Hunter Renfrow opened the scoring with a spectacular diving catch in the end zone on a well-thrown pass from Carr, tipping the cap to John Madden by getting a knee down rather than two feet before going out of bounds. Renfrow caught all three passes thrown his way for 40 yards with an average depth of target 15.7 yards downfield (one was behind the line of scrimmage).
As has been customary this season, Alex Leatherwood struggled on the offensive line and was back to being a liability as a pass-blocker against Shelby Harris in particular. Leatherwood didn’t give up that much pressure because the ball was coming out of Carr’s hands quickly, but he was beaten as many times on reps that didn’t become pressure as the ones where he did, and he had a rough pressure rate of 13.3%.
Maxx Crosby continued his elite season for the Raiders' defensive front. Crosby showed well against the run and as a pass-rusher, even if he didn’t lead the team in pressures this week (Quinton Jefferson did inside). Crosby had a pass-rush win rate of 40%, racking up a huge volume of winning reps.
Four different linebackers saw snaps for the Raiders, but the majority of the work came from Divine Deablo and Denzel Perryman, who each played at least 30 defensive snaps. Both players were better in run defense than in coverage, with Perryman making a pair of defensive stops in the run game.
Desmond Trufant was the player who Drew Lock went after the most, sending the ball into his coverage 10 times and completing seven of those passes. Lock only attempted 22 passes, so Trufant’s targets represented 45% of his attempts. Those passes resulted in only 60 yards, and Trufant had more defensive stops in coverage (three) than first downs allowed (two).
|Casey Hayward Jr.||25||2||2||27|

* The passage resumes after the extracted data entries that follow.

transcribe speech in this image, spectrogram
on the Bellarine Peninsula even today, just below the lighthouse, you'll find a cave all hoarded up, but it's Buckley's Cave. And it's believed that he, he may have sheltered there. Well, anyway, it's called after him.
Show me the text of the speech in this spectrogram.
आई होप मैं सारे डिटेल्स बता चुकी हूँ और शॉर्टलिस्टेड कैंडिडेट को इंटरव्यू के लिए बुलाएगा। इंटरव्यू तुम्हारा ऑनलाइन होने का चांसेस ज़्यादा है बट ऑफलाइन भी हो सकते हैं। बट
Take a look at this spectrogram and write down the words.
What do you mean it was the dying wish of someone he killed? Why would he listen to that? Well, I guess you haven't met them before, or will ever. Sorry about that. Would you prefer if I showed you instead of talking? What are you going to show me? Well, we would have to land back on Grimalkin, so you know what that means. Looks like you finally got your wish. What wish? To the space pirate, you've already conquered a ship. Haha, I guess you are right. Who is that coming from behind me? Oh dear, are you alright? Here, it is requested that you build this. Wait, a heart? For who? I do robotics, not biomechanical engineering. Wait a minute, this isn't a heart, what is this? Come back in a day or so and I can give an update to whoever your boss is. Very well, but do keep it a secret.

Drew Lock started the game for Denver and had to do some significant lifting with Denver’s run game virtually eliminated by the Raiders. Lock attempted 22 passes while the Broncos running backs combined for 14 carries. The Broncos had just eight first downs on offense and converted only a single third down.

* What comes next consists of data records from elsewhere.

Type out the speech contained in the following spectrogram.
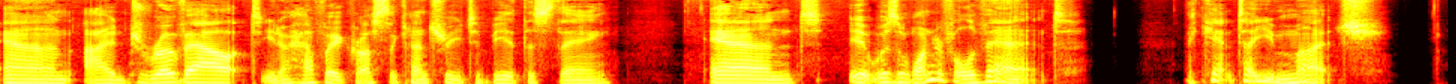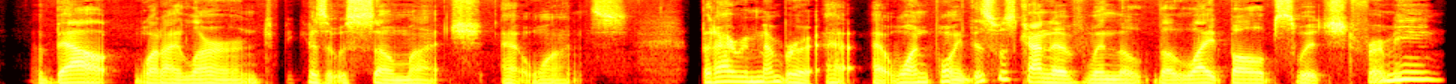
And I drove out, you know, halfway across the country to be at this thing. And it was a wonderful event. I can't tell you much about what I learned because it was so much at once. But I remember at, at one point, this was kind of when the, the light bulb switched for me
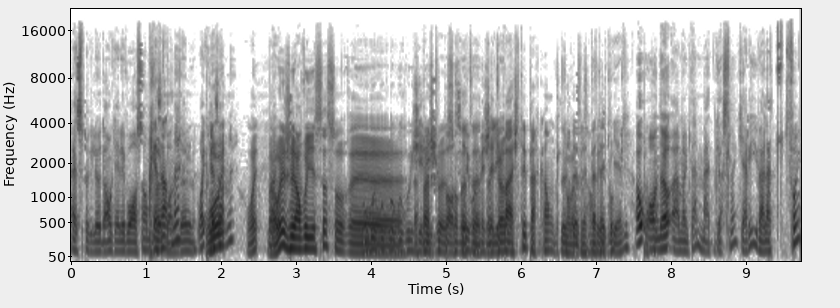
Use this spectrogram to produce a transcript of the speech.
à ce prix-là. Donc, allez voir ça en Présentement? bundle. Oui, Présentement? oui. Ben oui, j'ai envoyé ça sur. Oui, euh, oui, oui, oui, la j'ai vu passer, mais je ne l'ai pas acheté par contre. Là, je devrais conversation peut-être y Facebook. aller. Oh, on a en même temps Matt Gosselin qui arrive à la toute fin.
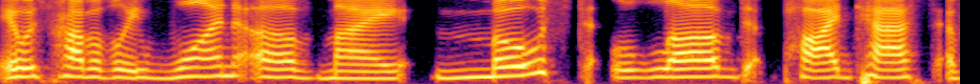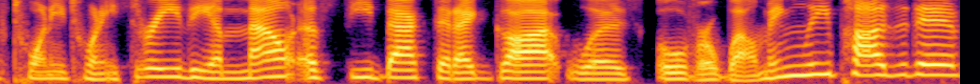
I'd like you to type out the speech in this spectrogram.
It was probably one of my most loved podcasts of 2023. The amount of feedback that I got was overwhelmingly positive.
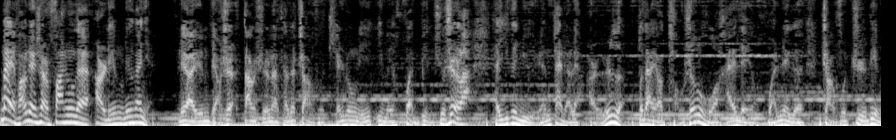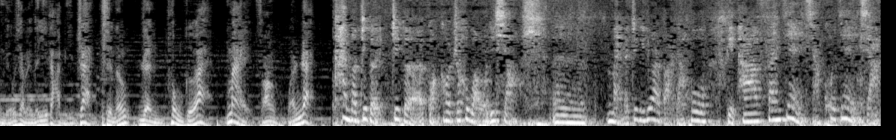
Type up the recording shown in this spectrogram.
卖房这事儿发生在二零零三年。刘亚云表示，当时呢，她的丈夫田中林因为患病去世了，她一个女人带着俩儿子，不但要讨生活，还得还这个丈夫治病留下来的一大笔债，只能忍痛割爱，卖房还债。看到这个这个广告之后吧，我就想，嗯，买了这个院儿吧，然后给它翻建一下、扩建一下，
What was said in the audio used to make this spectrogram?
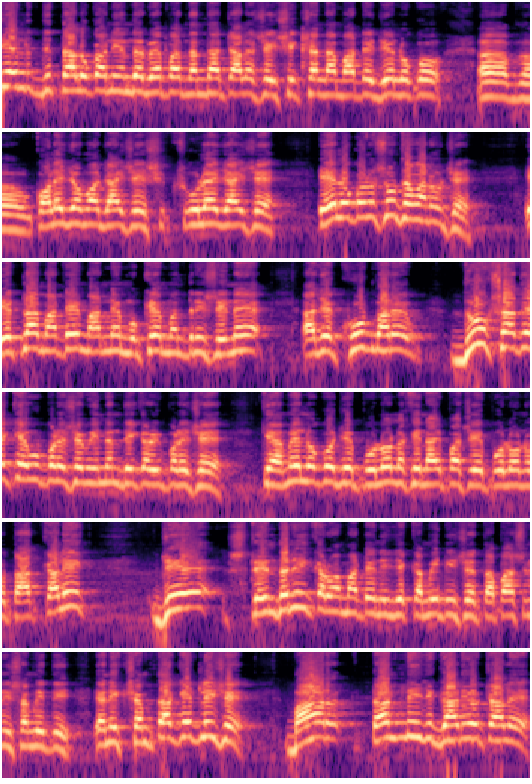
જે તાલુકાની અંદર વેપાર ધંધા ચાલે છે શિક્ષણના માટે જે લોકો કોલેજોમાં જાય છે સ્કૂલે જાય છે, એ લોકોનું શું થવાનું છે? એટલા માટે માન્ય મુખ્યમંત્રીશ્રીને આજે ખૂબ મારે દુઃખ સાથે કહેવું પડે છે, વિનંતી કરવી પડે છે કે અમે લોકો જે પુલો લખીને આપ્યા છે, એ પુલોનું તાત્કાલિક જે સ્ટ્રેન્થનિંગ કરવા માટેની જે કમિટી છે, તપાસની સમિતિ, એની ક્ષમતા કેટલી છે? બાર ટનની જે ગાડીઓ ચાલે.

Javonte Williams and Melvin Gordon have split the load relatively evenly all season, and that happened again but this time with far less success. Both players carried the ball seven times, but Williams was the only one who actually finished with positive yardage, gaining 12 yards and a touchdown compared to -4 yards for Gordon. Each player gained more after contact than the net yardage they finished with.

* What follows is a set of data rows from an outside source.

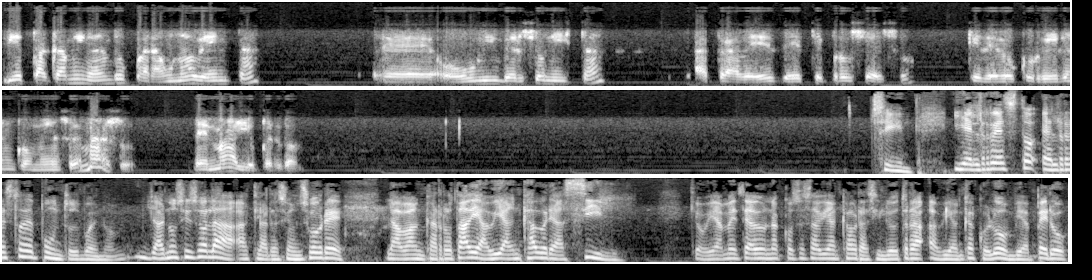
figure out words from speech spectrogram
y está caminando para una venta eh, o un inversionista a través de este proceso que debe ocurrir en comienzo de marzo, de mayo, perdón. Sí, y el resto, el resto de puntos, bueno, ya nos hizo la aclaración sobre la bancarrota de Avianca Brasil que obviamente hay una cosa es Avianca Brasil y otra Avianca Colombia, pero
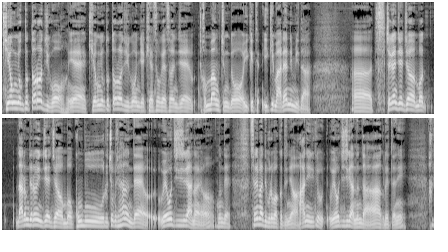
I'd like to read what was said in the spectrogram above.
기억력도 떨어지고, 예, 기억력도 떨어지고, 이제 계속해서 이제 건망증도 있기, 있기 마련입니다. 아, 제가 이제 저 뭐, 나름대로 이제 저 뭐 공부를 조금씩 하는데 외워지지가 않아요. 근데 선생님한테 물어봤거든요. 아니, 이렇게 외워지지가 않는다. 그랬더니 학,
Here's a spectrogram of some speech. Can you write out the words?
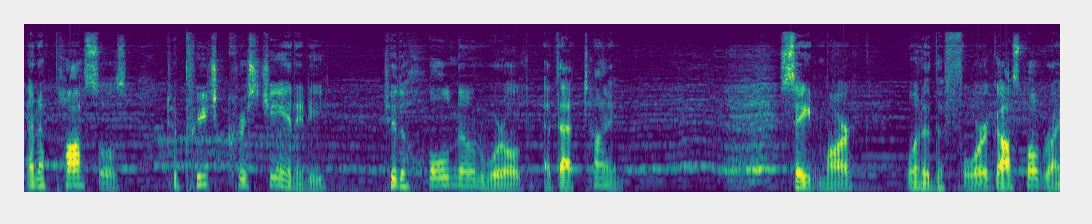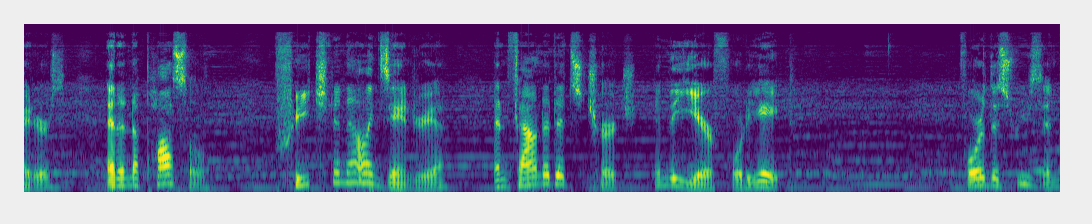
and apostles to preach Christianity to the whole known world at that time. St. Mark, one of the four gospel writers and an apostle, preached in Alexandria and founded its church in the year 48. For this reason,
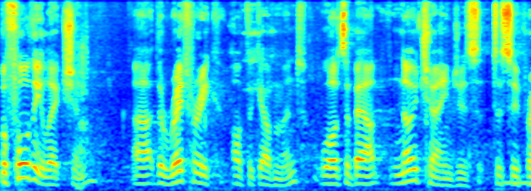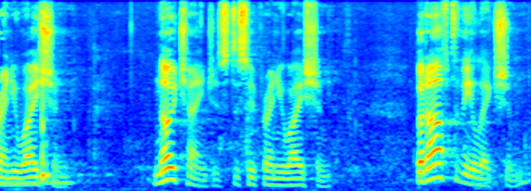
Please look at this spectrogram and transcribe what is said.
Before the election, uh, the rhetoric of the government was about no changes to superannuation. No changes to superannuation. But after the election,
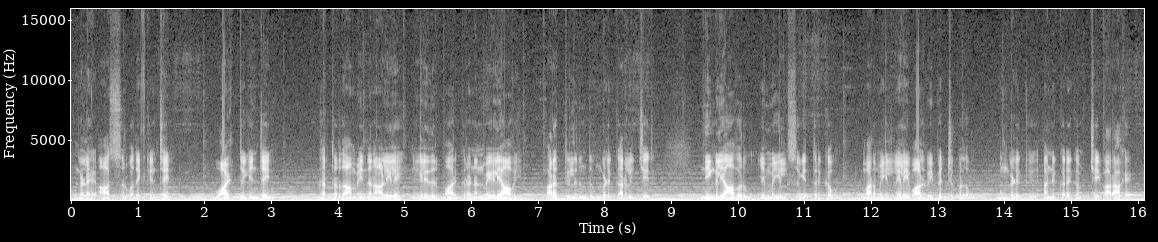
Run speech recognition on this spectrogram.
உங்களை ஆசிர்வதிக்கின்றேன் வாழ்த்துகின்றேன். கர்த்தர்தாம் இந்த நாளிலே நீங்கள் எதிர்பார்க்கிற நன்மைகள் யாவையும் பரத்திலிருந்து உங்களுக்கு அருளிச் செய்து நீங்கள் யாவரும் எம்மையில் சுகித்திருக்கவும் மறுமையில் நிலை வாழ்வை பெற்றுக்கொள்ளவும் உங்களுக்கு அனுக்கிரகம் செய்வாராக.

|Player||Snaps||Carries||Targets||Yards After Contact|
Wide Receivers/Tight Ends
Jerry Jeudy had been the primary target with Bridgewater at quarterback, but the targets seemed more evenly spread out in this game. Jeudy, Tim Patrick, Cortland Sutton and Noah Fant each had between four and five targets, with Jeudy’s 60 yards leading the team. He was the only Broncos receiver to average more than 2.0 yards per route run.
Denver’s offensive line was handled in the run game by the Raiders' defensive front. None of their starting five earned good grades in that facet, though the range in pass protection was far wider. Austin Schlottmann and Garett Bolles represented the two ends of the spectrum in that area, with Bolles surrendering just two hurries while Schlottmann gave up twice that at a position typically far more difficult to allow pressure in.
One of the biggest plays in the game came from Bradley Chubb, who managed to bat a pass in the air and then intercept it himself and return it to the Raiders' 1-yard line, allowing the team to punch in a touchdown on the next play. Chubb had a solid day as a pass-rusher with a pass-rush win rate of 15.0%.
|Player||Pass Rushes||Stops||Pass-Rush Win Rate|
Baron Browning and Jonas Griffith were the only linebackers to see any snaps for Denver, with Griffith doing the most to stand out. He had six tackles (five of which were defensive stops) in the run game and an average depth of tackle in that area just 1.8 yards downfield.
Derek Carr completed 83.3% of his passes, so the coverage numbers won’t look fantastic. Patrick Surtain allowed a catch on all five targets thrown into his coverage, giving up 55 yards and a passer rating of 112.5. Three of the five catches he allowed went for first downs.